One more thing: Black bears, no matter their size, are spectacular tree climbers. In fact, when threatened, a black bear will choose to climb a tree. I do not recommend climbing trees in an attempt to escape a black bear. Stay on the ground, and back away from the bear slowly while speaking to it, keep eye contact, and never turn your back on a wild animal.
Woodticks come out in the spring (March through June) and may be very easily picked up after walking through grass, or thick bush. They are small, reddish, buglike parasites about three sixteenths of an inch long that may bury their heads into your skin and cause an infection called Rocky Mountain Spotted Fever. If one enters your skin, application of heat from, say, a lit cigarette will cause the insects to surface. If you are unsure about what to do, stop in a medi-clinic and seek attention. Dont try to force the parasite out with your fingers or the head may break off and leave you in an even worse predicament. Once again, If worse comes to worse, seek medical attention. Always check your clothing and make sure to take a shower or bath after hiking through bush in the spring.

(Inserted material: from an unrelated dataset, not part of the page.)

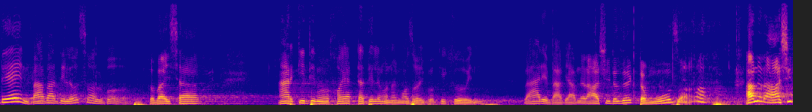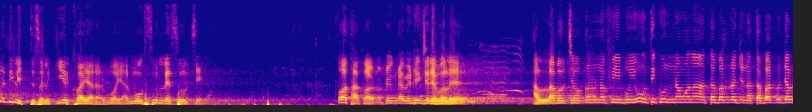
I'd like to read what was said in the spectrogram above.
দেন, বাবা দিলেও চলব। তো ভাই সাহেব আর কি দিব? খয়ারটা দিলে মনে হয় মজা হইব, কি কইন? আরে ভাবি, আপনার আশিটা যে একটা মজা। আপনার আশিটা দিলে তো চলে, কি এর খয়ার আর বই? আর মুখ শুনলে চলছে। কথা কর না, ঠিক না বেঠিক জুড়ে বলে। আল্লাহ বলছে কারণ ফি বুয়ুতিকুন্না ওয়ালা তাবাররাজনা তাবাররুজাল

There are several other species native to the Okanagan Valley that hikers should be aware of. As in many other parts of Canada, blackflies and horseflies are dominant in the valley, and are known to bite. Though the bites aren't poisonous, they are painful, and bugspray will usually keep them off. There are some mosquitos in the valley, particularly when the weather has cooled off in the evening. Though there have been no reports of West Nile Virus (which is transmitted through mosquito bites), this far west yet, biologists are remaining vigilant.
There are several poisonous varieties of spider in the Okanagan Valley, all of which make their homes predominantly outdoors. The first, and most famous, of these is the Black Widow, often identified by the bright read hour-glass or 'X' marking on her underbelly. Though the spider bite is poisonous, it is unlikely to kill an adult. Children bitten should recieve immediate medical attention. The bite is, however, exceedingly painful, and immediate medical attention should be administered. A second species of spider that should be watched for are called Wolf-Spiders. They are usually very large, light brown spiders that enjoy dark, cool places. These spiders have a minimally poisonous bite that will not kill a human, but may make small children ill. Should a spider bite be suspected, please seek medical attention.
Along with the predatory type of animals, there are several others hikers need to be aware of, and take measures to avoid. One such is the Moose. Most people don't really think about the Moose as a threat while hiking, but during mating season, both bull and cows have a tendency to charge. Warning signs that a moose is about to charge come as physical changes to the animal's appearance and behavior. Generally, a good indicator of an eminent attack is when the animals ears are pressed flat and turned backwards, and the hair on the whithers (upper shoulder) is raised. Another indication of charge is if the Moose starts licking its lips.
Moose charges are not common, but they are very protective, and territorial animals. Make sure to never cut off a cow from a calf, and always make lots of noise to let them know you're in the vacinity.